There is nothing you can dream of, when it comes to custom woodwork, that we cannot create.

Evolution of a Chair

A long time client and friend commissioned us build a custom dining table made from rare slabs of American Black Walnut that were nearly 200 years old. The challenge: How do you find chairs to go with that? You have the same craftsmen who built your table build your chairs. The design process started by crafting a design that utilized all of the remnants of the 200-year old slabs for the chairs. Remnants, by definition, are small, so the design had to make use of small parts.

The first draft of the chair design did just that. But small and lightweight failed to complement the heavy table. After several more iterations of design, the chair became just what the client wanted.

Custon American Black Walnut Table and Chairs

“I need a mesquite slab countertop that’s eleven feet long and about two feet wide.”

Have you ever noticed a mesquite tree? Most of them are 6-8’ tall and about 8 inches across at the fattest part of the trunk. We found this rare gem that had been cut near a river bed in South Texas…and it was exactly what was ordered! We filled the natural fissures in the slab and custom fit it to the surrounding cabinetry. It truly completed the room!

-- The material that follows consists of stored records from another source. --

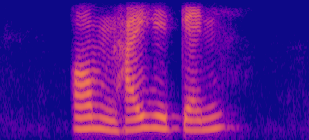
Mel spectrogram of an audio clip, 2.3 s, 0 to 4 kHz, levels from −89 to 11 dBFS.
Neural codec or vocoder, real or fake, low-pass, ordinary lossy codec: codec, 16 kHz, 1.1 kbps, Voila-Tokenizer; fake; 3.6 kHz; Opus, 24 kbps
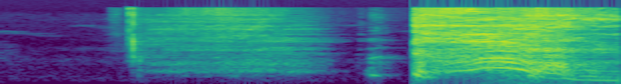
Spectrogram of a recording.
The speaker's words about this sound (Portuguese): Eu vou pedindo desculpas pela tosse a você e ao público, mas está difícil.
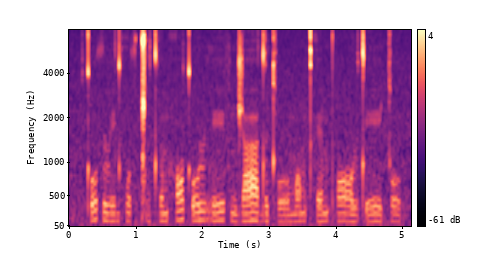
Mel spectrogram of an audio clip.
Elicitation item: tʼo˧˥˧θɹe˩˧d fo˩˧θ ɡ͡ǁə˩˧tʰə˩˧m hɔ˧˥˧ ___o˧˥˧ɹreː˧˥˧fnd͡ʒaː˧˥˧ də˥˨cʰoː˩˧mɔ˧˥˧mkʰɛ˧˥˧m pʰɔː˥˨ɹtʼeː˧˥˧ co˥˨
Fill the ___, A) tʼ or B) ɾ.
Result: A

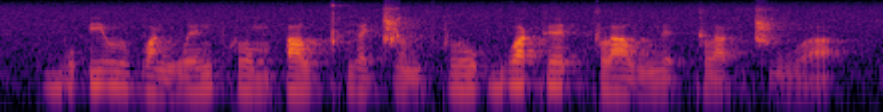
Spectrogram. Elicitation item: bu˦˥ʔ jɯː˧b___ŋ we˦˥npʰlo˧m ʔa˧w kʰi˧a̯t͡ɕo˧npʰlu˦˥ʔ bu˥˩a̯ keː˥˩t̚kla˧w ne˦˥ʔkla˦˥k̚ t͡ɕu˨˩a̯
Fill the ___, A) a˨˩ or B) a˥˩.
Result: A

Waned-edge Solid Mesquite Bar Top

“Can you build an arched wine rack that looks like this, and fits in this extra space?”

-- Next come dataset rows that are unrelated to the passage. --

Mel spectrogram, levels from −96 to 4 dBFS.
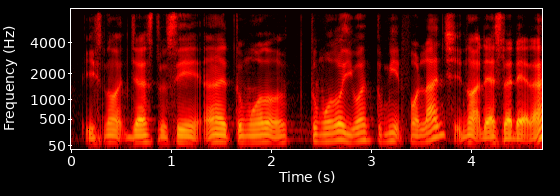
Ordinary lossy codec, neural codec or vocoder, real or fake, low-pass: Opus, 64 kbps; autoencoder, 48 kHz, 128 numbers a frame, DAC-VAE, trained on Japanese speech; fake; 7.2 kHz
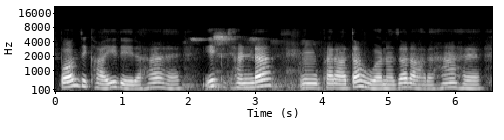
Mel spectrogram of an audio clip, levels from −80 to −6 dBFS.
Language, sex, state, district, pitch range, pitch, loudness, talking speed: Hindi, female, Jharkhand, Ranchi, 180-220 Hz, 200 Hz, -18 LUFS, 130 wpm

Yes, ma’am…we’d love to! First we’ll draw it…then we’ll measure the space against our drawings to make sure it fits in your wall space…the rest is worth opening a nice bottle over.

Built-in Wine Rack and Counter Area

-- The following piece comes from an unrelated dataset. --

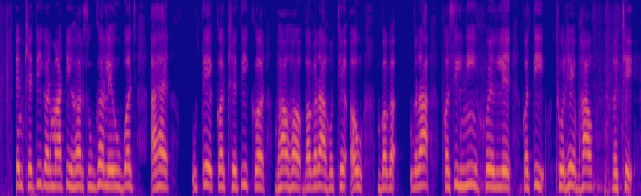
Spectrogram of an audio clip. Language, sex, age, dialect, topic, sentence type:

“We want an island with a natural wood slab top, but we want ‘live edges’ on all four sides.”

The challenge: Technically-speaking, a natural wood slab can only have “live” edges on two sides and not on the ends. So, what we did is find a slab that was the right width, then cut it to the right length and then fashioned the two cut ends to look like live edges by cutting gouges and wane into the end grain.

("Live" edges where there usually aren't.)